Work request> Would you print the listing that follows exactly, but without its pictures?

Records to use>
++++++++

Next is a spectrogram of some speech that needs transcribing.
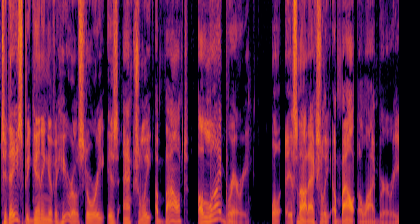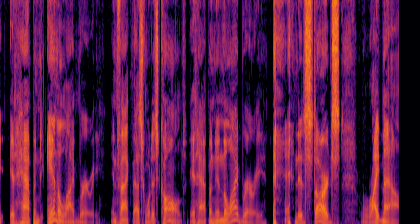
today's beginning of a hero story is actually about a library. Well, it's not actually about a library, it happened in a library. In fact, that's what it's called. It happened in the library. and it starts right now.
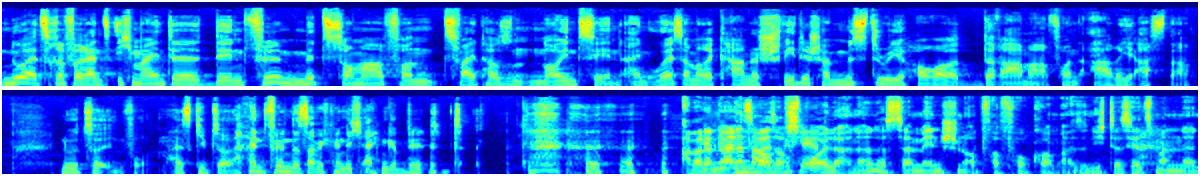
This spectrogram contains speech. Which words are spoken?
nur als Referenz, ich meinte den Film Midsommar von 2019, ein US-amerikanisch-schwedischer Mystery-Horror-Drama von Ari Aster. Nur zur Info. Es gibt so einen Film, das habe ich mir nicht eingebildet. Aber dann da das Hinweis auf. Spoiler, ne? dass da Menschenopfer vorkommen. Also nicht, dass jetzt man, da-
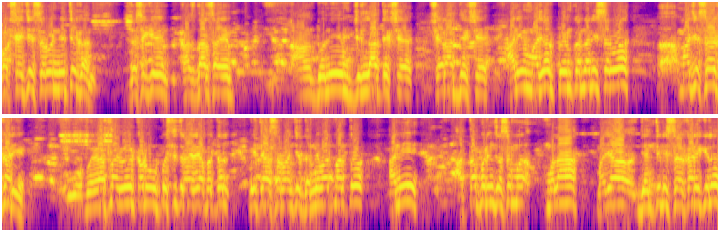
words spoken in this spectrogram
पक्षाचे सर्व नेतेगण जसे की खासदार साहेब दोन्ही जिल्हाध्यक्ष शहराध्यक्ष आणि माझ्यावर प्रेम करणारी सर्व माझे सहकारी वेळातला वेळ काढून उपस्थित राहिल्याबद्दल मी त्या सर्वांचे धन्यवाद मानतो. आणि आतापर्यंत जसं मला माझ्या जनतेने सहकार्य केलं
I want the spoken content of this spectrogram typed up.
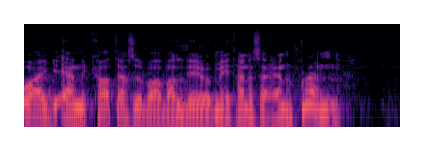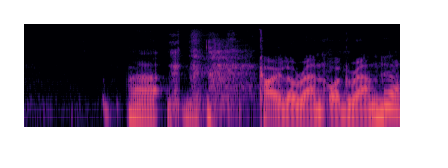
Og en karakter som var veldig med i tegneserien, Ren. Uh. Kylo Ren og Ren. Ja.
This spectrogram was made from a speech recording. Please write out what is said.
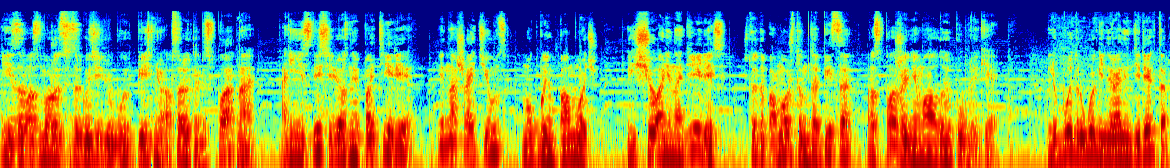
и из-за возможности загрузить любую песню абсолютно бесплатно, они несли серьезные потери, и наш iTunes мог бы им помочь. Еще они надеялись, что это поможет им добиться расположения молодой публики. Любой другой генеральный директор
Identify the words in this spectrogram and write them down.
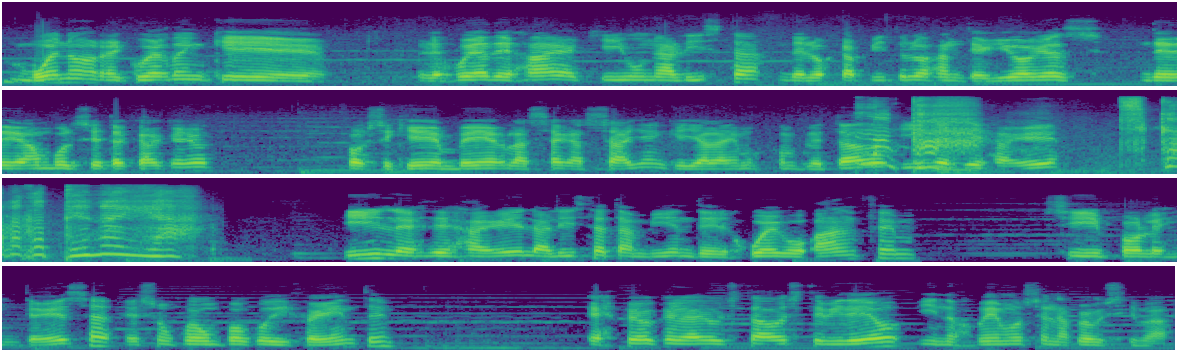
Bueno, recuerden que les voy a dejar aquí una lista de los capítulos anteriores de Dragon Ball Z Kakarot. Por si quieren ver la saga Saiyan, que ya la hemos completado. Y les dejaré 力が出ないや。 y les dejaré la lista también del juego Anthem, si por les interesa, es un juego un poco diferente. Espero que les haya gustado este video y nos vemos en la próxima.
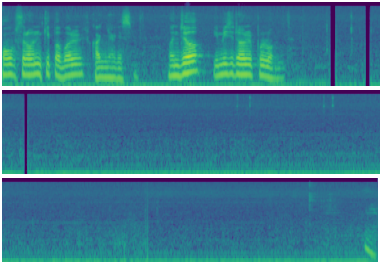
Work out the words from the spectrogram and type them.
고급스러운 기법을 강의하겠습니다. 먼저 이미지를 불러옵니다. 예,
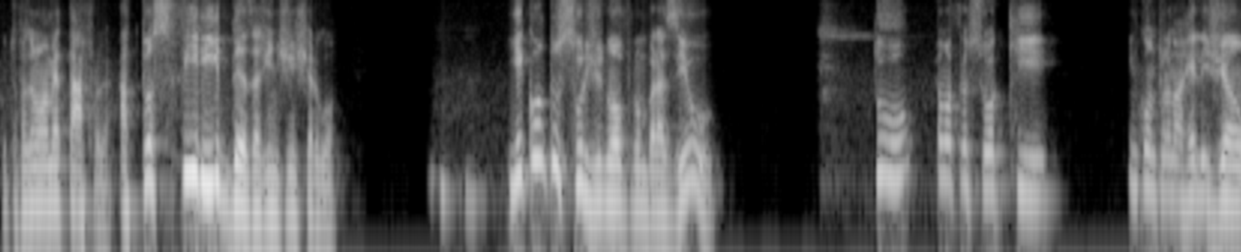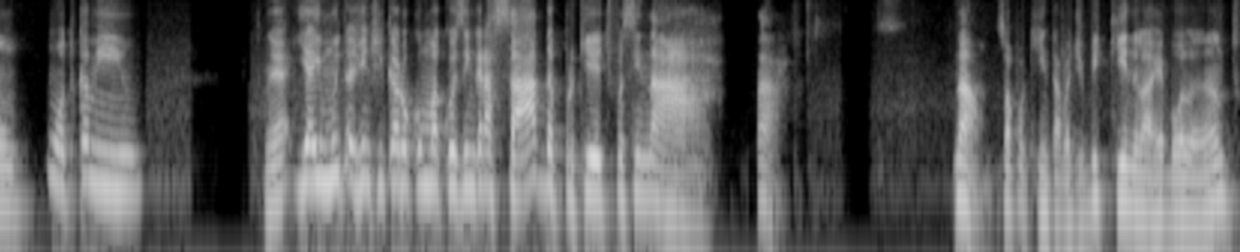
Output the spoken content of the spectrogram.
Eu tô fazendo uma metáfora. As tuas feridas a gente enxergou. E aí, quando tu surge de novo no Brasil, tu é uma pessoa que encontrou na religião um outro caminho, né? E aí muita gente encarou como uma coisa engraçada, porque, tipo assim, nah, ah, não, só um pouquinho, tava de biquíni lá rebolando.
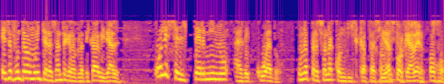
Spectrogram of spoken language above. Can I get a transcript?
Ese fue un tema muy interesante que me platicaba Vidal. ¿Cuál es el término adecuado? Una persona con discapacidad, porque, a ver, ojo,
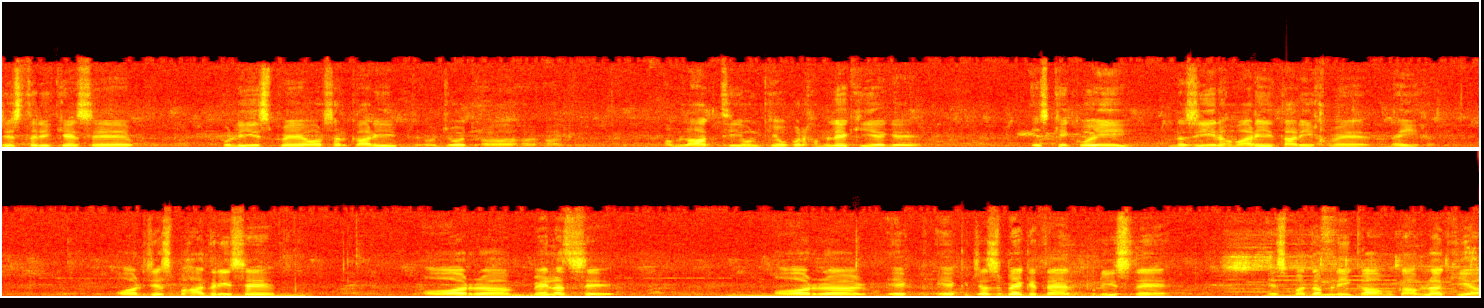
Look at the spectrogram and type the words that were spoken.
जिस तरीके से पुलिस पे और सरकारी जो अमलाक थी, उनके ऊपर हमले किए गए। इसकी कोई नज़ीर हमारी तारीख़ में नहीं है। और जिस बहादरी से और मेहनत से और एक एक जज्बे के तहत पुलिस ने इस बदमनी का मुकाबला किया,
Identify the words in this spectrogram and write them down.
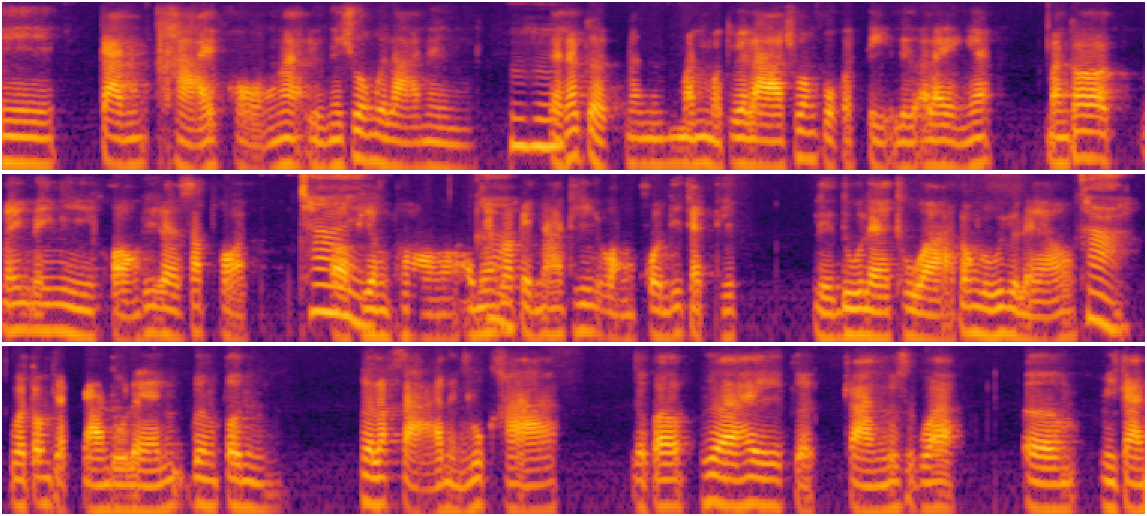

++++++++

Your response>
Next is a spectrogram of some speech that needs transcribing.
today's beginning of a hero story is actually about a library. Well, it's not actually about a library, it happened in a library. In fact, that's what it's called. It happened in the library. and it starts right now.
This spectrogram contains speech. Which words are spoken?
nur als Referenz, ich meinte den Film Midsommar von 2019, ein US-amerikanisch-schwedischer Mystery-Horror-Drama von Ari Aster. Nur zur Info. Es gibt so einen Film, das habe ich mir nicht eingebildet. Aber dann da das Hinweis auf. Spoiler, ne? dass da Menschenopfer vorkommen. Also nicht, dass jetzt man, da-
words spoken in this spectrogram
पक्षाचे सर्व नेतेगण जसे की खासदार साहेब दोन्ही जिल्हाध्यक्ष शहराध्यक्ष आणि माझ्यावर प्रेम करणारी सर्व माझे सहकारी वेळातला वेळ काढून उपस्थित राहिल्याबद्दल मी त्या सर्वांचे धन्यवाद मानतो. आणि आतापर्यंत जसं मला माझ्या जनतेने सहकार्य केलं
I want the spoken content of this spectrogram typed up.
Og en karakter som var veldig med i tegneserien, Ren. Uh. Kylo Ren og Ren. Ja.
This spectrogram was made from a speech recording. Please write out what is said.
и из-за возможности загрузить любую песню абсолютно бесплатно, они несли серьезные потери, и наш iTunes мог бы им помочь. Еще они надеялись, что это поможет им добиться расположения молодой публики. Любой другой генеральный директор
Identify the words in this spectrogram and write them down.
Bueno, recuerden que les voy a dejar aquí una lista de los capítulos anteriores de Dragon Ball Z Kakarot. Por si quieren ver la saga Saiyan, que ya la hemos completado. Y les dejaré 力が出ないや。 y les dejaré la lista también del juego Anthem, si por les interesa, es un juego un poco diferente. Espero que les haya gustado este video y nos vemos en la próxima.
Work out the words from the spectrogram and type them.
고급스러운 기법을 강의하겠습니다. 먼저 이미지를 불러옵니다. 예,
Output the spoken content of the spectrogram.
Eu tô fazendo uma metáfora. As tuas feridas a gente enxergou. E aí, quando tu surge de novo no Brasil, tu é uma pessoa que encontrou na religião um outro caminho, né? E aí muita gente encarou como uma coisa engraçada, porque, tipo assim, nah, ah, não, só um pouquinho, tava de biquíni lá rebolando.
Spectrogram of spoken language above. Can I get a transcript?
Ese fue un tema muy interesante que me platicaba Vidal. ¿Cuál es el término adecuado? Una persona con discapacidad, porque, a ver, ojo,
Look at the spectrogram and type the words that were spoken.
जिस तरीके से पुलिस पे और सरकारी जो अमलाक थी, उनके ऊपर हमले किए गए। इसकी कोई नज़ीर हमारी तारीख़ में नहीं है। और जिस बहादरी से और मेहनत से और एक एक जज्बे के तहत पुलिस ने इस बदमनी का मुकाबला किया,
Identify the words in this spectrogram and write them down.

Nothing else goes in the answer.